New Moon

Chris Weitz is the director of "The Twilight Saga: New Moon," starring Robert Pattinson and Kristen Stewart. The film is released November 20 by Summit.

Director Chris Weitz’s success at adapting books for the screen, including About a Boy and The Golden Compass, made him an obvious choice for this project, says producer Wyck Godfrey. “Chris has a history of helming fantasy films with complex effects as well as intimate character studies, and he works well with young actors. But it is his appreciation of Stephenie Meyer’s books and characters that made him the perfect director for The Twilight Saga: New Moon.

“It was vital for us to really honor Stephenie’s creation and the fans that love the Twilight series,” Godfrey adds. “What we didn’t want to do was take her books and try to reinvent them. Chris fell in love with the books and he knew how to bring the story to life and keep it rooted in reality. That was essential. Even though these are fantasy creatures, the story feels like our world all the time.”

Although Weitz was initially unfamiliar with the novels, he quickly became a fan. “I read the books,” the director says. “Then I went to see the first film with an audience, and I was so jazzed by the extraordinarily deep emotional reaction I saw. When I watch a film, I look for an overwhelming sense of being immersed in a universe, and this was a chance to do that. It’s a bit different from what I’ve done before, but it also draws on some of my experience.”

Weitz realized his foremost responsibility was to be faithful to the books. “I worked very, very hard at making sure things were just right in that sense,” he says. “The first film was such a phenomenon. The books were such a phenomenon. My first job was to respect the love that the fans of the books have for the book, and the love they transferred to the movie. There was no need to completely remake the world. We go different places this time, but we still retain respect for the fans.”

The director consulted the author regularly, even on minor issues, according to Meyer. “He was interested in the smallest things, like can this person wear shoes?” she says. “He checked on all the details. He wanted to make it like the book, and he was very, very cool about that.”
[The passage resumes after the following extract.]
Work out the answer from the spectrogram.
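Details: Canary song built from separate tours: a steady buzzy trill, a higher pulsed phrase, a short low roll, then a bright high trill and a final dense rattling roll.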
Having the author available was invaluable to Weitz. “With Lord of the Rings, no one could ask Tolkien what he originally had in mind,” says the director. “I could email Stephenie and ask practical questions like, ‘Do Jasper’s powers actually work on Bella?’ as well as larger metaphysical questions. It allowed me to make sure that at all points that we were keeping consistent with the books.”

Meyer appreciates Weitz’s diligence, saying, “He really listens. He’s very quiet and at the same time it’s very clear what he’s looking for. I felt my material was in good hands with him.”